Traveling through the old Tibetan region in China made us experience an entirely different taste of the country. It showed us the diversity that this huge country has to offer. However, having travelled through China for almost 3 months, having talked to many people, locals and foreigners alike, and having researched about the countries latest history, we noticed that China doesn´t seem to celebrate its cultural diversity at all. To the contrary. Over the past decades, China seemed to have done everything in their power to bring the so-called minorities in line, or assimilate them, and settle countless Han Chinese to the Tibetan regions in the mid-west and the Uyghur region of Xinjiang in the far west and by that transforming the local population to a minority. Model example is Inner Mongolia, a province in northern China, where the Mongol minority has been assimilated over the past decades and their culture and traditions have largely been absorbed by an oppressive Chinese culture. Understandably, Tibetans and Uighurs fear the same will happen to them. (There´s more examples of other minorities in China, which we left out as we did not travel through those regions and therefore do not have first-hand experiences.)
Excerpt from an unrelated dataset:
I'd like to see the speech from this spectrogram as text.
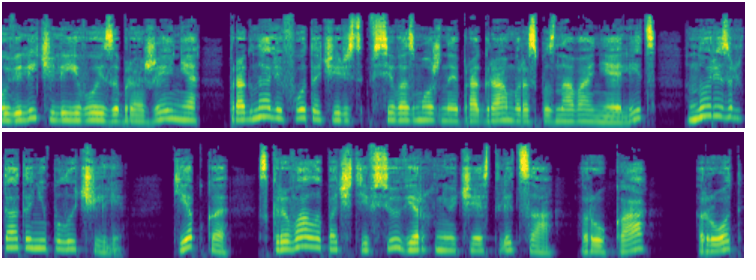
увеличили его изображение, прогнали фото через всевозможные программы распознавания лиц, но результата не получили. Кепка скрывала почти всю верхнюю часть лица, рука, рот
The implications of Chinese politics will be subject of a different article. Only this much needs to be said. In China´s effort to diminish the significance of local cultures and traditions and therefore the country´s diversity, many people have lost their lives; many religious and cultural symbols have been destroyed and ethnic minorities experience governmental repression as well as a considerable disadvantage in the participation of everyday life.
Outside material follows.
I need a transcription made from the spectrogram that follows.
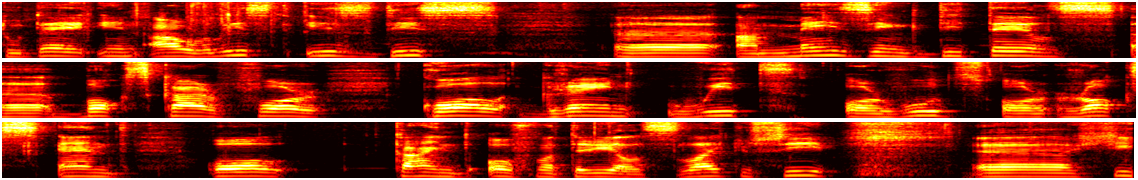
today in our list is this uh, amazing details uh, box car for coal, grain, wheat or woods or rocks and all kind of materials. Like you see, uh, he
We heard that travel restrictions in the old-Tibetan regions might soon be raised. And there´s a realistic chance that free individual travel will not be possible anymore in the near future. Why? Well, China doesn´t seem to be a fan of cultural diversity, and seems to tolerate it only to the extend to which absolute control is given and where just enough cultural diversity is left to exploit it for tourism. This might come across rough or even cynical, but we are talking about an authoritarian regime, which has learnt from its long history that in order to uphold power in such a big and diverse country, you need to be in control of the minority regions to prevent a possible rebellion that might endanger the ruling regime. This doesn´t justify the lines of action of the Chinese government towards the country´s minorities, but it might make it a little bit more comprehensible. That being said, we can only hope and wish for the Tibetan people that they have a chance to preserve and cultivate their traditions, rituals and not at least their values, despite China´s effort to wipe out just those.
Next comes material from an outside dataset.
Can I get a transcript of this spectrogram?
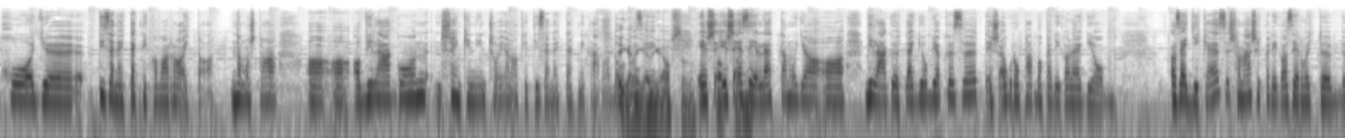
hogy 11 technika van rajta. Na most a, a, a, a világon senki nincs olyan, aki 11 technikával dolgozik. Igen, igen, igen, abszolút. És, abszolút. és ezért lettem ugye a, a világ öt legjobbja között, és Európában pedig a legjobb. Az egyik ez, és a másik pedig azért, hogy több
For us, our trip through the old-Tibetan villages left a lasting impression and should we ever decide to visit China again, Old-Tibet would most certainly be the prime reason for our return. Hopefully we will be able to travel as freely then, as we were now – not for our sake but for the sake of the Tibetan people and the preservation of their rich culture and traditions.